Although setting a goal of such high standards, Carey never let it affect or differentiate how she played and approached team success; “I never played with the intentions of breaking records, I played to win games and try to win a championship. Playing for Westerns Women’s Lacrosse we always say ‘play for the girl next to you.’”

Consistency may be the most important attribute in sports and it’s one she has mastered. The consistent improvement in her first three years at WCSU stands out. The jump in goals of 77 in her sophomore year after netting 38 her freshman year, shows she earned that trait. A junior year where she scored 52 goals and was named team offensive player of the year, it just adds to a resume of a special talent.

As she continues to chase down history and is on the verge of passing it, when the time comes, as she’s calling her Dad and expressing the sentiments of feeling “flooded with emotions, honored and privileged.”
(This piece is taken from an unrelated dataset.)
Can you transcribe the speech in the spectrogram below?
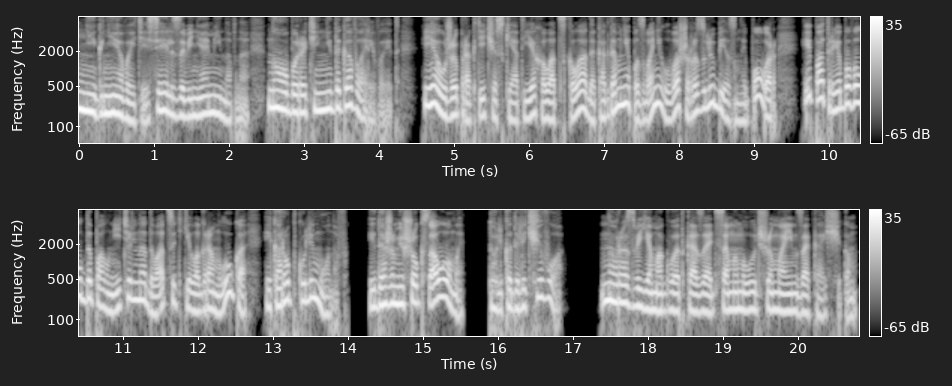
«Не гневайтесь, Эльза Вениаминовна, но оборотень не договаривает. Я уже практически отъехал от склада, когда мне позвонил ваш разлюбезный повар и потребовал дополнительно 20 килограмм лука и коробку лимонов, и даже мешок соломы. Только для чего? Но разве я могу отказать самым лучшим моим заказчикам?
It’ll remind her of the first time she put on the Colonial jersey, all the blood, sweat and tears, the sacrifices, going the extra mile while believing in herself and her dreams. And ultimately when she walks off the field for the final time and removes the only collegiate jersey she’s ever worn, she’ll have also accomplished the ultimate goal of, “wanting to make an impact on this program.”

Her name will forever be stitched in Western’s Women’s Lacrosse for her historical achievements and ability to raise the bar within the program. And when all is said and done maybe her impact is much more than just the program at WCSU, but adds a step to the ongoing climb that women’s sports is faced with, in receiving the due they’ve earned and deserve.